And then, one day, he quietly died. And everything you never did came crashing down like thunder on YOUR HEART.
LOVE YOU DAD &
MISS YOU TOORAMNATH&JAYA
Did you know that the most common brain tumor is benign in over 95% of cases? We’re talking about meningiomas, a type of brain tumor that develops in the protective tissues that cover the brain and spinal cord called the meninges. Most meningiomas are diagnosed in people who are 45 and older, with women being more than twice as likely to develop these tumors than men. Less than 5% of meningiomas are caused by cancer, which makes them malignant since they usually grow much faster than benign ones.
But for the most part, meningiomas are slow-growing tumors, the majority of which are left undiagnosed because they are often too small to interfere with the brain’s functions.
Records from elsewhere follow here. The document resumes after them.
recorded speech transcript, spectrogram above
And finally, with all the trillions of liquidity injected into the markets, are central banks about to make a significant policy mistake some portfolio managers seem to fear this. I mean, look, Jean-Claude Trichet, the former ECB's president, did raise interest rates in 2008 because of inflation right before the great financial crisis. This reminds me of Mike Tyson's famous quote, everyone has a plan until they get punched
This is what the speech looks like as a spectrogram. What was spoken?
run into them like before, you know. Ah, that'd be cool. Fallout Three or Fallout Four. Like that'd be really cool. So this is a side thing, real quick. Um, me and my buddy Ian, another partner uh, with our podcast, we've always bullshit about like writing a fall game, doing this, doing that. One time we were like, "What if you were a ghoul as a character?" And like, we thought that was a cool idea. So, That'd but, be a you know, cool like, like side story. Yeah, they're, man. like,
However, bigger meningiomas, like the one you can see in the picture above, can compress the surrounding brain tissues, blood vessels, and nerves, and can cause a variety of strange symptoms or even be fatal. These symptoms vary greatly, as they depend on the size of the tumor. We discuss the symptoms of meningioma below:
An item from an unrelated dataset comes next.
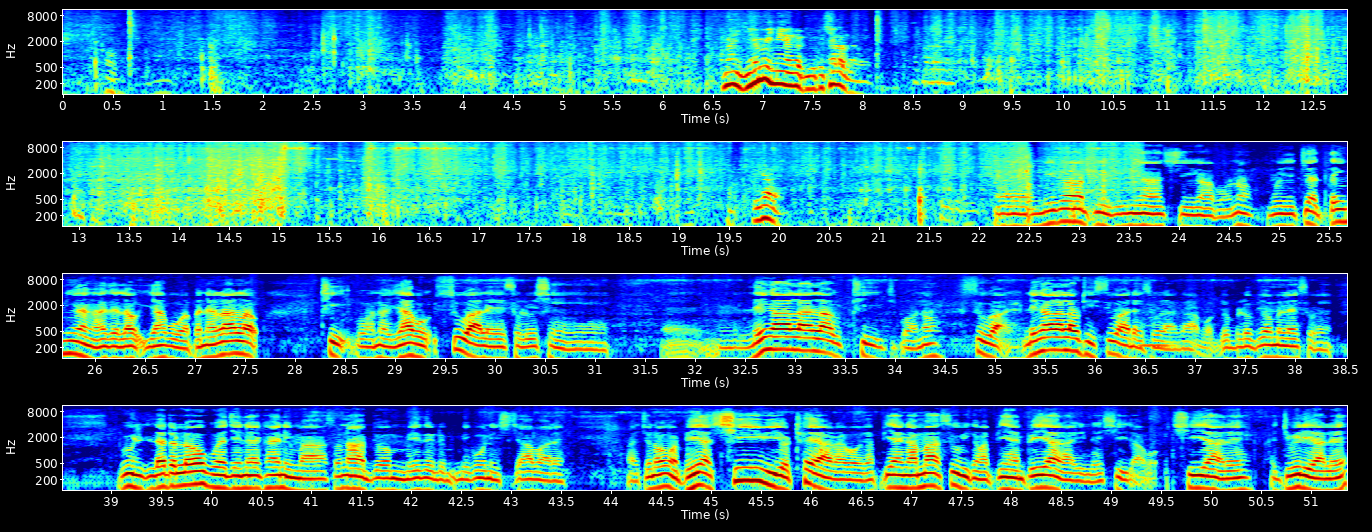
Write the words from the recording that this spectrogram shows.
မင်းရင်းမိနေရတော့ဒီတစ်ချက်လောက်လာတော့ဒီရောက်အဲ မိဘပြည်သူများရှိကပေါ့နော်ငွေကျပ်350လောက်ရဖို့ကဘယ်နှလားလောက်ထိပေါ့နော်ရဖို့စုရလဲဆိုလို့ရှိရင်အဲ၄၅လားလောက်ထိပေါ့နော်စုရတယ်၄၅လားလောက်ထိစုရတယ်ဆိုတာကပေါ့ဘယ်လိုပြောမလဲဆိုရင်အခုလက်တလောဝယ်ခြင်းတဲ့အခန်းဒီမှာဆွမ်းနာပြောမေးတယ်လို့မိကုန်းနေရှားပါတယ်အဲကျွန်တော်ကဘေးကချီးပြီးတော့ထည့်ရတာပေါ့ဗျာပြန်ကမှစုပြီးကမှပြန်ပေးရတာကြီးလည်းရှိတာပေါ့ချီးရတယ်အကျွေးတွေကလည်း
If the tumor is developing near the motor centers of the cortex, it may manifest itself in a sense of fatigue, weakness and even numbness, particularly in the limbs.
You can experience these symptoms in either the left or right side of the body, one limb, or the whole body. A meningioma on the spinal cord may also press on the nerves, which may manifest itself through pain in the back or the limbs.
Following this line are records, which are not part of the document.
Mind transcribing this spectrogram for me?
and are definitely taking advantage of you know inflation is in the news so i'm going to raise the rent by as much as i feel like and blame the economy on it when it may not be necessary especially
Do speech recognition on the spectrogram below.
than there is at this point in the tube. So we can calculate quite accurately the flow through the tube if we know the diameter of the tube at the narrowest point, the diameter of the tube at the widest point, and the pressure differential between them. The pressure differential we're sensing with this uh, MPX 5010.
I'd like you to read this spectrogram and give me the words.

Meningiomas that disrupt the flow of cerebrospinal fluid and those adjacent to the frontal part of the brain called the prefrontal cortex have been observed to change the behavior and personality of patients who have them, with severe cases mimicking symptoms of mental illness, particularly depression and psychosis.
And while a very small percentage of meningioma patients actually experience hallucinations or exhibit acute depressive symptoms, more patients can suddenly change their hobbies, become more abrupt, more secluded, or more emotional depending on the size and place of the tumor.
Patients with this type of tumor sometimes experience cognitive disturbances, which can become apparent when a patient feels dizzy, confused or has seizures. This happens with patients who have large meningiomas in the mid or frontal part of their brain, that constrict some nerves or brain tissues.
These patients can also experience cognitive decline and find it difficult to understand things. Seizures only on one side of the body can occur with patients who have a meningioma near their cerebellum as well. A meningioma-related seizure can change your sense of smell or vision or can make you pass out or have jerking muscle movements or stiffness.
Meningiomas can bring about severe headaches that worsen as the tumor grows and the pressure in the skull increases. Most commonly, patients experience stabbing headaches: a series of sharp knifelike pains that last less than a second.
A separate cognitive symptom characteristic of meningioma is memory loss. This is the case with tumors that grow near the memory centers of our brains: the temporal lobe and the hippocampus. Temporary or permanent memory loss can also occur after treatment of meningioma or surgery.
One of the most unusual symptoms of meningioma are speech and language perception difficulties. These symptoms worsen with time and vary depending on the severity of the condition. A patient suffering from a tumor near their frontal or temporal lobe will often find it difficult to understand and remember words or, on the other hand, they will understand everything, but will not be able to make out words or combine words into sentences.
This loss of communicative skills is called dysphasia, and it is important to note that it is not related to IQ. A patient with dysphasia may, in fact, be very intellectual, but not be able to communicate with others, much like dyslexic individuals with a high IQ that cannot understand written text.